Inspiring Apple Vision Pro Apps
Inspiring Apple Vision Pro Apps
Having declared that all Apple Vision Pro Apps were boring just a week ago, there’s been an influx of launch announcements and information about further Apple Vision Pro apps (Mainly thanks to the tireless efforts of Steve Troughton-Smith) that will be available at or shortly after the device’s launch on the 2nd Feb. Going beyond a like-for-like port of the iPad version of their apps, there’s a few interesting interface and interaction trends I’d like to highlight that will hopefully inspire some others in their pursuits developing for the platform.
Windowing & Ornaments
This is probably the lowest hanging fruit, the next step from getting an app building and running on the device, but one that will arguably have the biggest impact. A thoughtful approach to window management and how to present interactive elements makes a few Apps stand out right from the bat such as how window’s content react to their size and how Ornaments are used for interactive elements.
Apps such as Mercury Weather and Longplay change the information displayed in a window depending on the size. This gives the user more control of how much information they are shown at any time and takes advantage of both a small and large canvas in a (hopefully) intuitive way.
Runestone is using ornaments in a useful way to pin controls to the main window without getting in the way. I can see this shelf or toolbox approach becoming common, particularly if you add in the option to hide it when not being used.
Popovers work on the device, but they are rarely the best option for presenting additional detail when you have an “infinite canvas”. Presenting a new window is a better approach, but how many windows is too many?
The direction I think will win out is similar to Apple’s iMessage, which has a sliding window mechanic (recreated by Steve Troughton-Smith on Github). It spreads out the content, without creating additional window managing load for the user. As usual Apple has also added some nice polish to the animation here too. I hope this becomes an API for everyone to use at this years WWDC.
Cut the Rope is the best example so far here, where 3D is used as decoration to the 2D content. Unfortunately it doesn't appear to add anything more than whimsy to the experience from what the screenshots show, but it's a great idea. It’ll be interesting to see if there’s an evolution of this approach that could be used to add more to the experience than just a visual element.
There are other examples of the 3D breaking free from the 2D interface such as the particles in Void-X, a retro space shooter, which is definitely the direction to go if it makes sense for the game as it does in this case.
Disney is going beyond this and using a volumetric scene as a place to watch content. I don’t know how practical it will be for others to follow this approach as each of these is a significant investment in content generation in itself. Will a skybox have the same effect, or will the fidelity of the device require these scenes to be 3D?
A step beyond decorative 3D is fully interactive volumetric elements. These, so far, seem to be a feature of the Sports category almost exclusively, but using data to provide additional insights and views of the action is a great example of what the device can do well. The NBA and PGA Golf seem to be leading the way in this category.
There was also a concept video doing the rounds this week on how adding 3D content, along with taking video beyond a static window can be used for F1 data. I can’t wait to see these concepts come to life in the coming months.
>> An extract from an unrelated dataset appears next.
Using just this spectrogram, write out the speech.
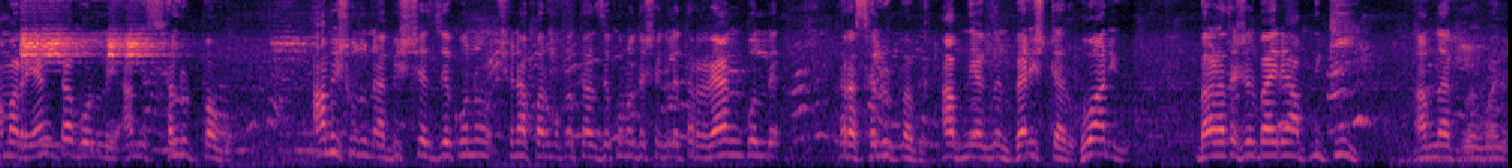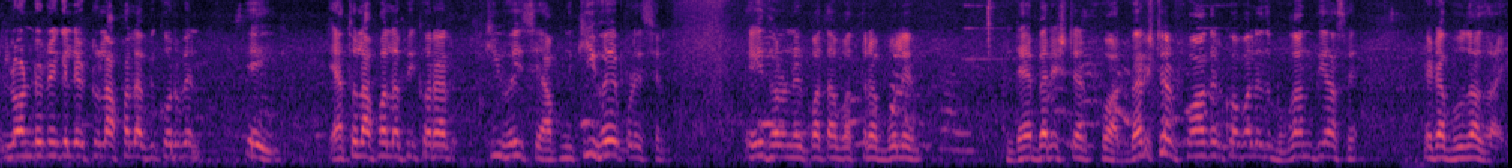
আমার র্যাঙ্কটা বললে আমি স্যালুট পাবো। আমি শুধু না, বিশ্বের যে কোনো সেনা কর্মকর্তা, যে কোনো দেশে গেলে তারা র্যাঙ্ক বললে তারা স্যালুট পাবে। আপনি একজন ব্যারিস্টার হু আর ইউ বাংলাদেশের বাইরে আপনি কি? আপনার, লন্ডনে গেলে একটু লাফালাফি করবেন? এই, এত লাফালাফি করার কি হয়েছে? আপনি কি হয়ে পড়েছেন? এই ধরনের কথাবার্তা বলেন। ডে ব্যারিস্টার ফোয়াদ। ব্যারিস্টার ফোয়াদের কপালে যে ভোগান্তি আছে, এটা বোঝা যায়।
This is an area that seems to have a lot of potential, but will be difficult to develop for until device availability is more widespread. There are a few game examples that fit this category, the aptly named Vision Ploppy Pairs which promises SharePlay support. I would assume the board game simulation Game Room will also offer something similar. The interesting aspect about these types of apps is the sharing experience isn’t restricted by everyone having a Apple Vision Pro, SharePlay works across all Apple’s platforms, so multiplayer games or shared experiences can happen across devices. I am intrigued to see what developers do with this technology to expand the experience beyond the device itself for both multi-user and single user interactions.
Just Good Demos/Inspiration
Lastly, no launch should be without Apps that have a wow factor which will make them good candidates for testing out the technology, showing to others or for inspiration of what’s possible. Mostly these are full immersive experiences, or make good use of AR for interactive elements. Apple’s poster child djay is one for this, alongside the AR App Jigspace. Night Sky also looks fantastic and well worth playing with on any platform.
Without trying it though Game Room looks to combine all the above elements into the most impressive app that’ll be available for launch, but I’m sure there will be a few more impressive apps and games that we’ll see over the next week and beyond.